In Howlett the Claimants were held to have been given adequate warning that a Judge might arrive at the conclusion they had been fundamentally dishonest. This was on the basis the Defence expressly stated that Ageas did “not accept the index accident occurred as alleged, or at all”, that it was denied that “there was an accident as alleged”, that credibility was in issue and that the Howletts were required to “strictly prove” the matters specified in para 7; and listed in para 6 various matters casting doubt on the claim…”.
In Pinkus v Direct Line  EWHC 1671 the Claimant had sufficient notice that a conclusion of fundamental dishonesty might be reached because the Defendant’s Counter-Schedule set out the specific allegations of conscious and gross exaggeration. Importantly, the Claimant also “had an opportunity to respond … seeking to admit further statements in rebuttal of defence witnesses…”
The Defendant is expected to ensure that the Claimant has the opportunity to address the evidence that points to a conclusion of fundamental dishonesty. This means that not explicitly pleading fundamental dishonesty should be no detraction from the modern ‘cards on the table’ approach to litigation.
Beware Not Giving Sufficient Notice
Master Davidson cited with approval HHJ Coe in Pinkus who noted that she would not allow any issue to be raised in cross-examination which the Claimant “might have been able to deal with by way of additional evidence or which the experts would have been able to address, but had not and could not in the course of the hearing.”

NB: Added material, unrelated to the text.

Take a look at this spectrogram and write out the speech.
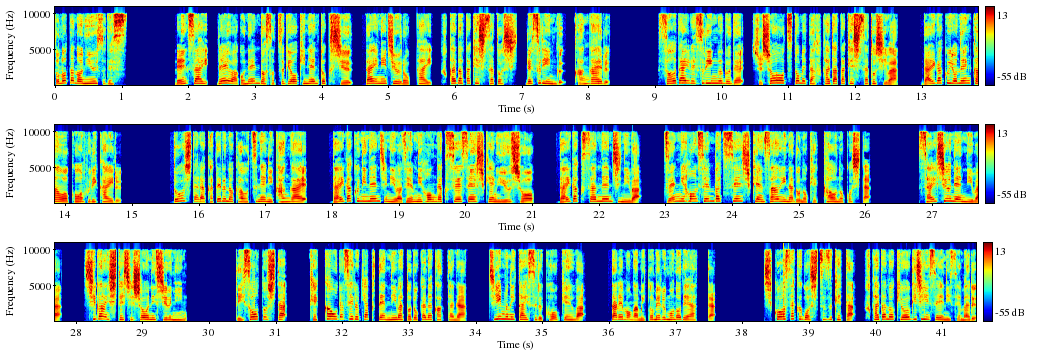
その他のニュースです。連載、令和5年度卒業記念特集、第26回、深田武史聡レスリング、考える。総大レスリング部で首相を務めた深田武史聡は、大学4年間をこう振り返る。どうしたら勝てるのかを常に考え、大学2年時には全日本学生選手権優勝、大学3年時には全日本選抜選手権3位などの結果を残した。最終年には、志願して首相に就任。理想とした結果を出せるキャプテンには届かなかったが、チームに対する貢献は誰もが認めるものであった。試行錯誤し続けた深田の競技人生に迫る。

The judgment also dealt with the Claimant’s application to rely on amended reports from her neurologist and neuroradiologist commenting on the Diffusion Tensor Imaging (‘DTI’) carried out by Professor Sharp. Professor Sharp had originally prepared a report which was commissioned by the Claimant’s solicitors but sent to the Claimant’s GP to form part of her clinical records. Master Davison had already made an order excluding Professor Sharp’s report on this basis but allowing the other experts to comment on the imaging itself that Professor Sharp had undertaken. However, the Claimant’s experts were supplied “not only the imaging, but also the fruits of analysis of that imaging carried out by, or under the control and direction of, Professor Sharp.” It was on the basis of this analysis, in the excluded evidence that the updated reports of the neurologist and neuroradiologist “concluded that there is an abnormality in the corpus callosum tract of the claimant’s brain “suggestive of the presence of diffuse axonal injury”. (The scans themselves show no abnormality.) The amended reports adopting Professor Sharp’s analysis were therefore not allowed.

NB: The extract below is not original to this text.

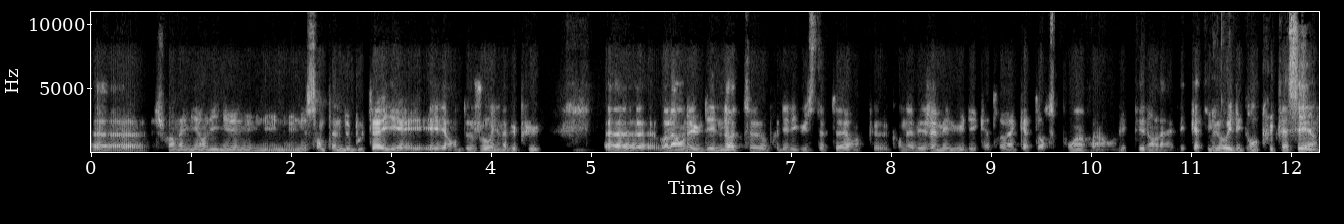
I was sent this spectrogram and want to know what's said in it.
je crois, on a mis en ligne une, centaine de bouteilles et, en deux jours, il n'y en avait plus. Voilà, on a eu des notes auprès des dégustateurs qu'on n'avait jamais eues, des 94 points. On était dans la, les catégories des grands crus classés. Hein.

This is a sage reminder that a Judge will not allow a case-management order to be subverted. As Master Davison observed:
“If the claimant’s legal team wished to introduce that evidence, the proper thing to have done was to have appealed the order or asked their experts to carry out their own, independent analysis of the imaging.”
Defendants should ensure that statements of case indicate the issues to be explored which might lead a Judge to a finding of fundamental dishonesty (i.e. matters which point to a lack of credibility or exaggeration). This is important, because otherwise cross-examination on certain issues may not be allowed. However there is no need to plead the specific particulars of conscious or unconscious exaggeration. Further an absence of a positive averment of fundamental dishonesty will be no bar to the trial judge making such a finding, as long as sufficient notice has been provided.

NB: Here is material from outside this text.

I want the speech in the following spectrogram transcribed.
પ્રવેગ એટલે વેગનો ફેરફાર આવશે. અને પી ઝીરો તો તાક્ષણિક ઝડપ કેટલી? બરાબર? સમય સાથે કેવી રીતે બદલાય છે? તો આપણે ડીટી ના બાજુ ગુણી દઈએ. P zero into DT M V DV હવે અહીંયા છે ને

For Claimants this case makes clear that fundamental dishonesty cannot be pleaded on a speculative or contingent basis. Further, if a Defendant is to make an application under section 57 of the CJCA 2015 or to disapply QOCS under CPR rule 44.16 the Claimant will need to have been put on notice. The Claimant cannot have issues sprung on them at trial if they might have been countered with further expert or lay evidence not available at trial.
William Audland QC of 12 King’s Bench Walk acted as counsel for the Defendant in this case and Pinkus v Direct Line  EWHC 1671.
 Master Davidson cited Newey LJ in Howlett.